Description of the task: Make an exact copy of every entry below, with the pictures left out.

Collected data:

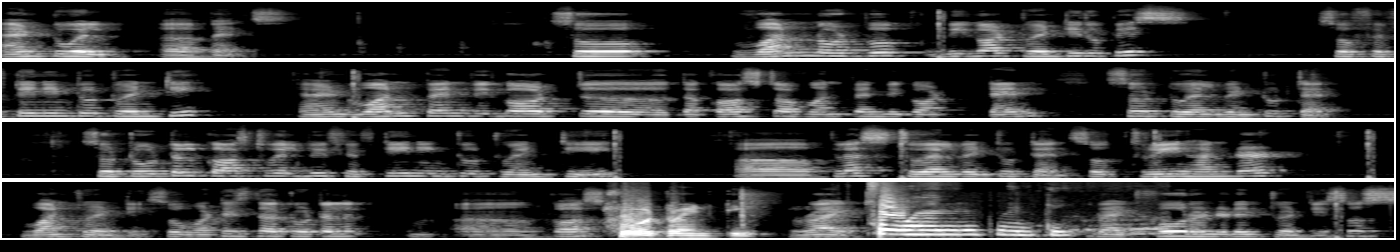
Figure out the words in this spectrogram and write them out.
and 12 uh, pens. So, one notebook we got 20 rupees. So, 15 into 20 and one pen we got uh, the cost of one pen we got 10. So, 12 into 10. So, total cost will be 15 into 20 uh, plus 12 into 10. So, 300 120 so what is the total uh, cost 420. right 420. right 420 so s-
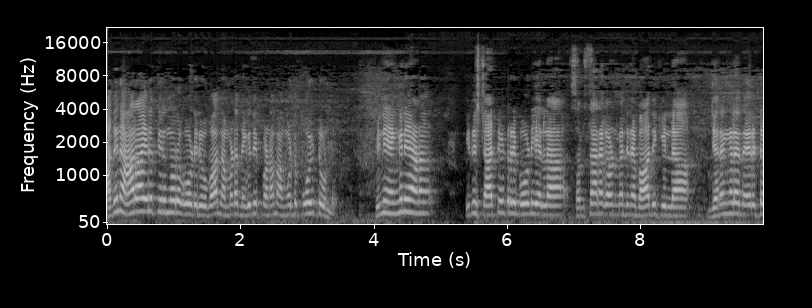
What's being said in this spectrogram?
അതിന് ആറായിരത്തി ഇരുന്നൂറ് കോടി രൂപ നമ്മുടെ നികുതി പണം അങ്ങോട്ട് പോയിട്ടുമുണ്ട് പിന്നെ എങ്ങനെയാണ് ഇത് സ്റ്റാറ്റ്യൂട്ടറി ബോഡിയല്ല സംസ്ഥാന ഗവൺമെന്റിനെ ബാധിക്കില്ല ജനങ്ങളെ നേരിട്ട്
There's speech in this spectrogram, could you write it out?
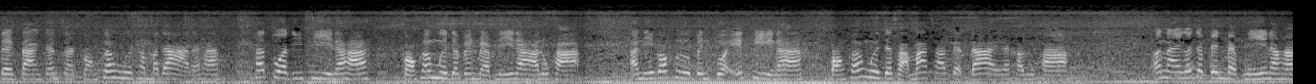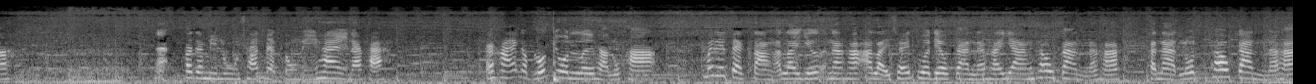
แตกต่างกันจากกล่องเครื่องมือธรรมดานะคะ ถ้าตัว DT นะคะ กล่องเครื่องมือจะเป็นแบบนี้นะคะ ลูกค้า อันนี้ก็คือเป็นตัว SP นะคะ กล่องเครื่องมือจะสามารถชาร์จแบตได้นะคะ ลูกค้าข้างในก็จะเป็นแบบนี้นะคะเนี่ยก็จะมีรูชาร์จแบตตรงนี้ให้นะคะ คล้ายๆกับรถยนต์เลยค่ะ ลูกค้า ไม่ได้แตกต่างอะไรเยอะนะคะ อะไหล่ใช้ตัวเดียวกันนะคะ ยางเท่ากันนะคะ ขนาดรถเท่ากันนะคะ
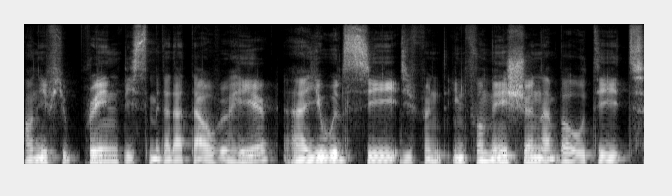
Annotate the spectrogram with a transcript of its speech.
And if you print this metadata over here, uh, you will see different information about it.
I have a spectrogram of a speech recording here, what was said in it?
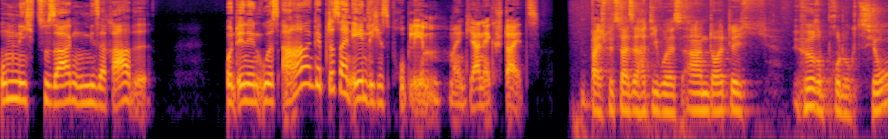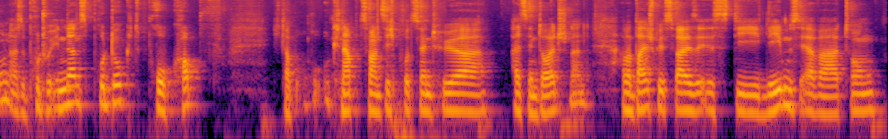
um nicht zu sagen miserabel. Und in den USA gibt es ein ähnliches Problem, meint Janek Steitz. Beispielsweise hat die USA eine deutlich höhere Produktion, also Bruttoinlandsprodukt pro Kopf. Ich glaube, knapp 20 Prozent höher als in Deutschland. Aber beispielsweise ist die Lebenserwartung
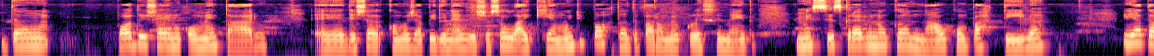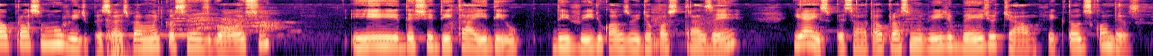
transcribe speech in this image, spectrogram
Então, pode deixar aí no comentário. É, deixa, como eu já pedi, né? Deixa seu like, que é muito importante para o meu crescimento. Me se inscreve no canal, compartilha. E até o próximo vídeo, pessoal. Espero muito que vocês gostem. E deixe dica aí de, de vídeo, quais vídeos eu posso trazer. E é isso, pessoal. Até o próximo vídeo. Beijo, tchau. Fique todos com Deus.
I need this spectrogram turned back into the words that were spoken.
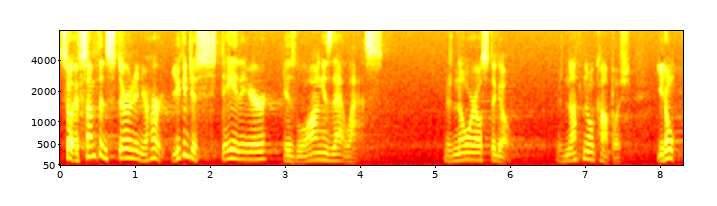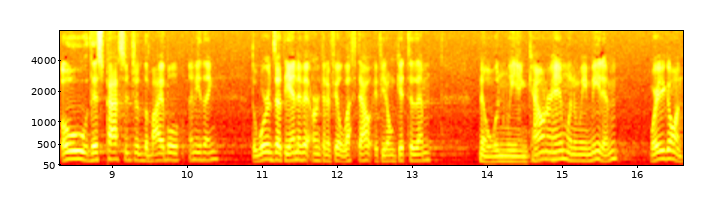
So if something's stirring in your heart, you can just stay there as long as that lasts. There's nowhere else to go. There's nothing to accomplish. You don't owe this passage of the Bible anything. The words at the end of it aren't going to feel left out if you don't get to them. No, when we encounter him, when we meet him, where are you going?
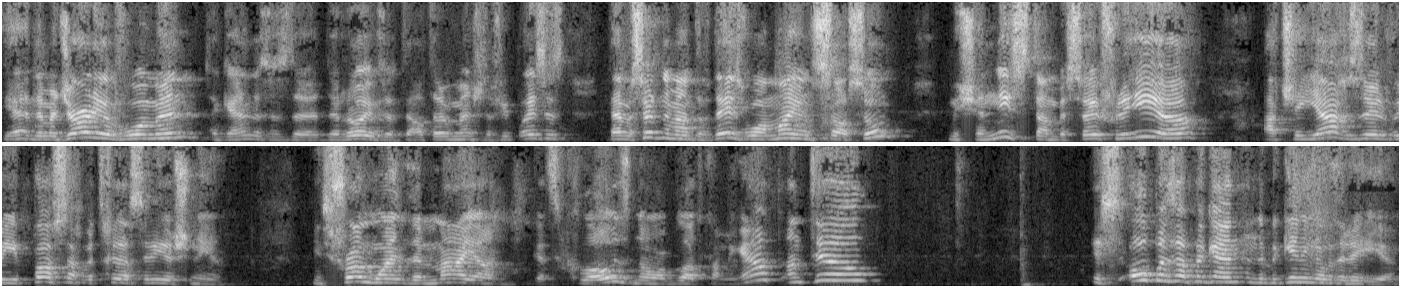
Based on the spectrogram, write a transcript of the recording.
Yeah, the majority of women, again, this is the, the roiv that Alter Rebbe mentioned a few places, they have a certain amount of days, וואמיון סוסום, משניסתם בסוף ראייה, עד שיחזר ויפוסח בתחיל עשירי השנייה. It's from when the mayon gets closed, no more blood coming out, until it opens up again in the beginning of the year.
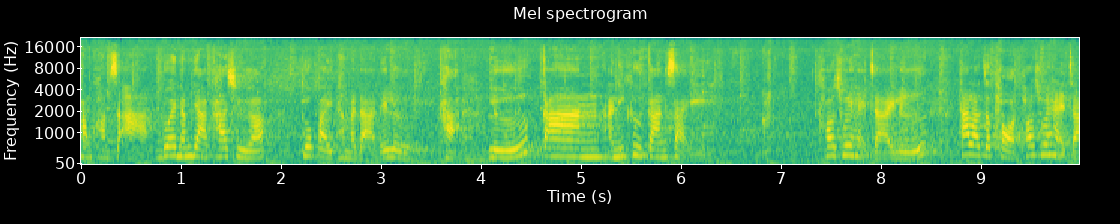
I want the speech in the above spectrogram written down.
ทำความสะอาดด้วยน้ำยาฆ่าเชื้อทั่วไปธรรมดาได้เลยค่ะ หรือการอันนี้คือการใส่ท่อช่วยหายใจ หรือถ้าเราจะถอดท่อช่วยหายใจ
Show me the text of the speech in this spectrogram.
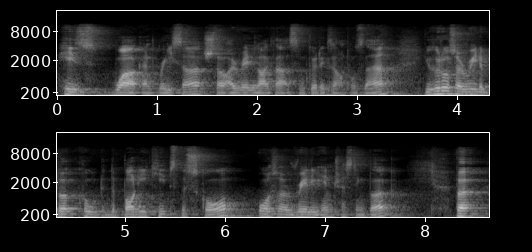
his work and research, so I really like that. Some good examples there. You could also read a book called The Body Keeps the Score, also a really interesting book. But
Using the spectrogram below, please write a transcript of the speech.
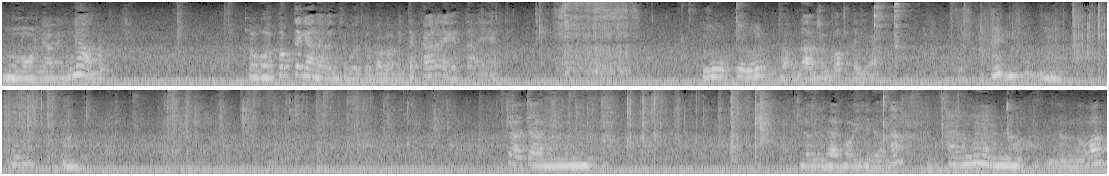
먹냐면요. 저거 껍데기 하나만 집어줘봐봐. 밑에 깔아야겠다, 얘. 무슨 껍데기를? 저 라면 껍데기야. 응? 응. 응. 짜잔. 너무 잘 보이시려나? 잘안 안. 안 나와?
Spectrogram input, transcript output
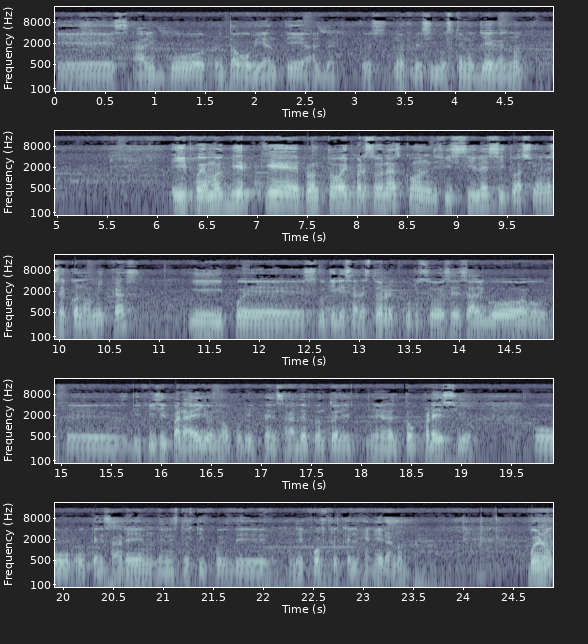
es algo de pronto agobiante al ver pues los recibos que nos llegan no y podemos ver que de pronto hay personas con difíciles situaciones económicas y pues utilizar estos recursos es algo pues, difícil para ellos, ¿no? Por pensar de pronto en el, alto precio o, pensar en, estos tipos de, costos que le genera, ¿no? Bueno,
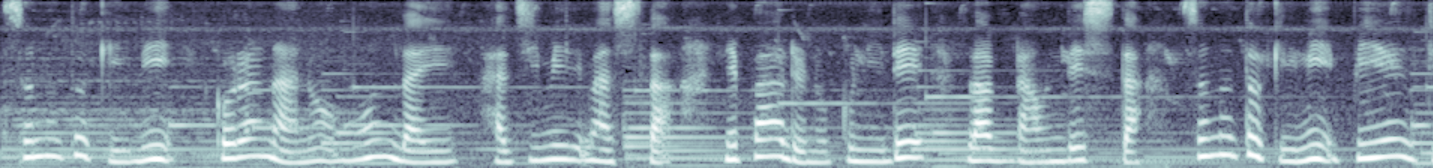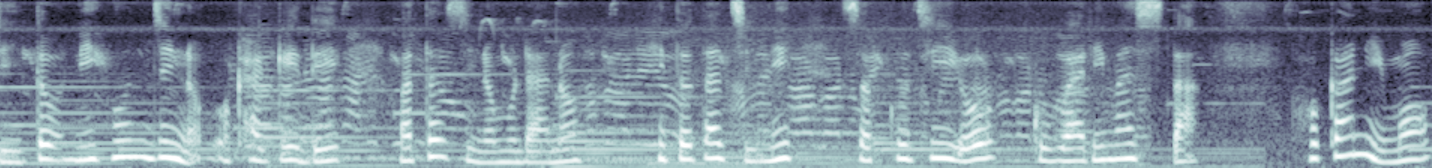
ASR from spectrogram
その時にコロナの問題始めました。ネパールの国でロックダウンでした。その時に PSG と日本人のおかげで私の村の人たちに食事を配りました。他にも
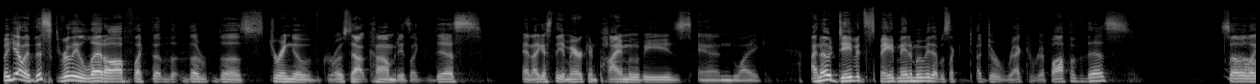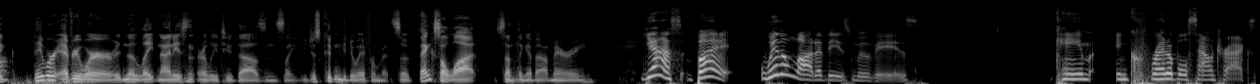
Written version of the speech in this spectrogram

Task solution:
Figure out the words in this spectrogram and write them out.
and 12 uh, pens. So, one notebook we got 20 rupees. So, 15 into 20 and one pen we got uh, the cost of one pen we got 10. So, 12 into 10. So, total cost will be 15 into 20 uh, plus 12 into 10. So, 300 120 so what is the total uh, cost 420. right 420. right 420 so s-
What's being said in this spectrogram?
അതിന് ആറായിരത്തി ഇരുന്നൂറ് കോടി രൂപ നമ്മുടെ നികുതി പണം അങ്ങോട്ട് പോയിട്ടുമുണ്ട് പിന്നെ എങ്ങനെയാണ് ഇത് സ്റ്റാറ്റ്യൂട്ടറി ബോഡിയല്ല സംസ്ഥാന ഗവൺമെന്റിനെ ബാധിക്കില്ല ജനങ്ങളെ നേരിട്ട്
There's speech in this spectrogram, could you write it out?
แตกต่างกันจากกล่องเครื่องมือธรรมดานะคะ ถ้าตัว DT นะคะ กล่องเครื่องมือจะเป็นแบบนี้นะคะ ลูกค้า อันนี้ก็คือเป็นตัว SP นะคะ กล่องเครื่องมือจะสามารถชาร์จแบตได้นะคะ ลูกค้าข้างในก็จะเป็นแบบนี้นะคะเนี่ยก็จะมีรูชาร์จแบตตรงนี้ให้นะคะ คล้ายๆกับรถยนต์เลยค่ะ ลูกค้า ไม่ได้แตกต่างอะไรเยอะนะคะ อะไหล่ใช้ตัวเดียวกันนะคะ ยางเท่ากันนะคะ ขนาดรถเท่ากันนะคะ
Annotate the spectrogram with a transcript of its speech.
And if you print this metadata over here, uh, you will see different information about it.
I have a spectrogram of a speech recording here, what was said in it?
um nicht zu sagen miserabel. Und in den USA gibt es ein ähnliches Problem, meint Janek Steitz. Beispielsweise hat die USA eine deutlich höhere Produktion, also Bruttoinlandsprodukt pro Kopf. Ich glaube, knapp 20 Prozent höher als in Deutschland. Aber beispielsweise ist die Lebenserwartung
transcribe speech in this image, spectrogram
Então, pode deixar aí no comentário. É, deixa, como eu já pedi, né? Deixa seu like, que é muito importante para o meu crescimento. Me se inscreve no canal, compartilha. E até o próximo vídeo, pessoal. Espero muito que vocês gostem. E deixe dica aí de, de vídeo, quais vídeos eu posso trazer. E é isso, pessoal. Até o próximo vídeo. Beijo, tchau. Fique todos com Deus.
I need this spectrogram turned back into the words that were spoken.
So if something's stirring in your heart, you can just stay there as long as that lasts. There's nowhere else to go. There's nothing to accomplish. You don't owe this passage of the Bible anything. The words at the end of it aren't going to feel left out if you don't get to them. No, when we encounter him, when we meet him, where are you going?
Based on the spectrogram, write a transcript of the recording.
Yeah, the majority of women, again, this is the, the roiv that Alter Rebbe mentioned a few places, they have a certain amount of days, וואמיון סוסום, משניסתם בסוף ראייה, עד שיחזר ויפוסח בתחיל עשירי השנייה. It's from when the mayon gets closed, no more blood coming out, until it opens up again in the beginning of the year.
I want the speech in the above spectrogram written down.
ทำความสะอาดด้วยน้ำยาฆ่าเชื้อทั่วไปธรรมดาได้เลยค่ะ หรือการอันนี้คือการใส่ท่อช่วยหายใจ หรือถ้าเราจะถอดท่อช่วยหายใจ
Show me the text of the speech in this spectrogram.
his work and research, so I really like that. Some good examples there. You could also read a book called The Body Keeps the Score, also a really interesting book. But
Using the spectrogram below, please write a transcript of the speech.
먹냐면요. 저거 껍데기 하나만 집어줘봐봐. 밑에 깔아야겠다, 얘. 무슨 껍데기를? 저 라면 껍데기야. 응? 응. 응. 짜잔. 너무 잘 보이시려나? 잘안 안. 안 나와?
Spectrogram input, transcript output
es algo de pronto agobiante al ver pues los recibos que nos llegan no y podemos ver que de pronto hay personas con difíciles situaciones económicas y pues utilizar estos recursos es algo pues, difícil para ellos, ¿no? Por pensar de pronto en el, alto precio o, pensar en, estos tipos de, costos que le genera, ¿no? Bueno,
ASR from spectrogram
その時にコロナの問題始めました。ネパールの国でロックダウンでした。その時に PSG と日本人のおかげで私の村の人たちに食事を配りました。他にも
Written version of the speech in this spectrogram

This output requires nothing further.